Tuesday, June 9, 2009

Seriously, I'm not making this up!

Spotted: One opossum (not the one in this photo taken by the Opossum Society of the United States)

Who: Val, and neighbors (who saw it first and pointed it out to her)

Reaction: Oh my goodness, this must be blogged . . . NATURE IN NORTH PHILLY!!!

Friday, June 5, 2009

And then there were two . . . and then one . . . and then just a dirty nest and some bird poop

The baby birds are fat and literally started falling out of their nest because there just wasn't room for them all. Here's a picture from the beginning of the week, right after big brother hopped out. Big brother did have to hop/fly back up to the nest temporarily after a cat discovered them.

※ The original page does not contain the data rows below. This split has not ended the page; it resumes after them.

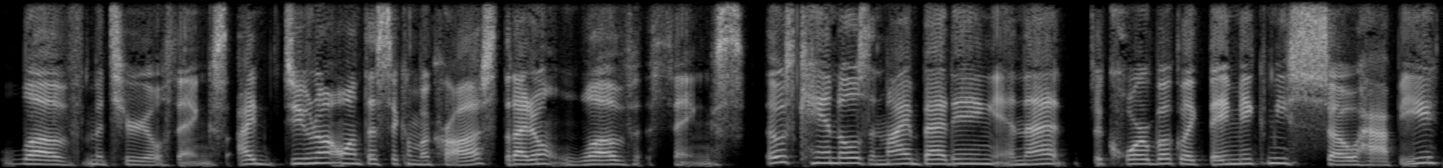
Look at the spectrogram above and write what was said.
love material things. I do not want this to come across that I don't love things. Those candles and my bedding and that decor book, like they make me so happy.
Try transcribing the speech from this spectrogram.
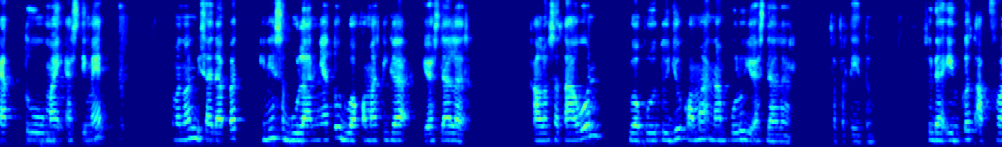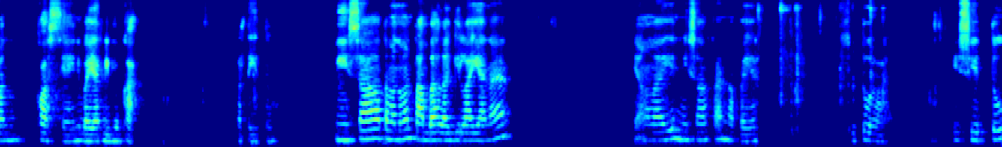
add to my estimate. Teman-teman bisa dapat ini sebulannya tuh 2,3 US dollar. Kalau setahun 27,60 US dollar. Seperti itu. Sudah include upfront cost ya ini bayar di muka. Seperti itu. Misal teman-teman tambah lagi layanan. Yang lain misalkan apa ya? Itulah di situ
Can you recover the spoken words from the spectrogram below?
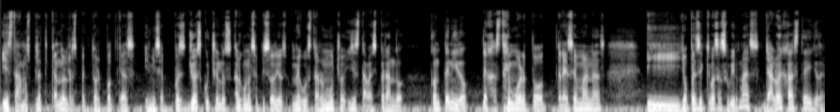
y estábamos platicando al respecto del podcast y me dice, pues yo escuché los, algunos episodios, me gustaron mucho y estaba esperando contenido, dejaste muerto tres semanas y yo pensé que ibas a subir más, ya lo dejaste y yo de,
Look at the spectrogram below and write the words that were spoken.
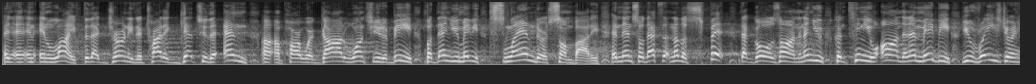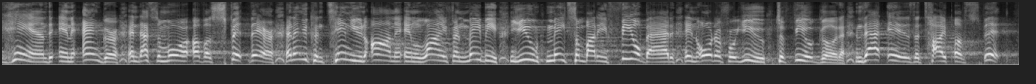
in, in, in life to that journey to try to get to the end uh, part where God wants you to be but then you maybe slander somebody. And then so that's another spit that goes on. And then you continue on. And then maybe you raised your hand in anger, and that's more of a spit there. And then you continued on in life, and maybe you made somebody feel bad in order for you to feel good. And that is the type of spit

I have no idea how he pulled that off. (I observed them for quite some time, off and on, and they just seem like sitting ducks, or well, sitting robins, believe me. Chirping and not really moving even when toy trucks come to within a few inches--accidentally, of course.) I chased the cat off, like a true Darwinist would not do (the nature filmers don't try to scare the lion as it closes in on the antelope, though maybe self-preservation is a factor there). I kept waiting to find his little mangled body somewhere. I even had a dream of finding him dead. That's when I think the stay-at-home mom realizes her world has shrunken in a truly alarming way, when she is worried enough about a baby robin that she has nightmares about its death. Then the next day his sister (let's just keep all the genders involved) flew the nest. We were down to Junior. Junior didn't seem really motivated to go anywhere. He stayed up there by himself quite a while. At least another day. Then he made the big leap but hung out right below the nest on the porch for a good 12 hours. He left a lot of nasty poop all over the porch. He had a bike parked right near him by an unobservant visitor. He almost got hit by a toy truck (that in fairness was poorly aimed by the mother cleaning up and not by the toddlers playing with it). The funniest part was his really loud mother squawking at him from a nearby tree, all day, trying to motivate him to leave. I guess there are similarities between all species.

A Message from Val's Mom, Mary Frey

Restaurant and grocery store chains across our country need to band together and commit to 72 degree minimums for air conditioning levels. I mean, talk about a ridiculous cause of greenhouse gases--over-air conditioning. Then we won't all need sweaters in the summer! And maybe we could agree to heat somewhere in the 68 degree range in the winter. Just a suggestion from Mary . . . put on this hopping blog per her suggestion.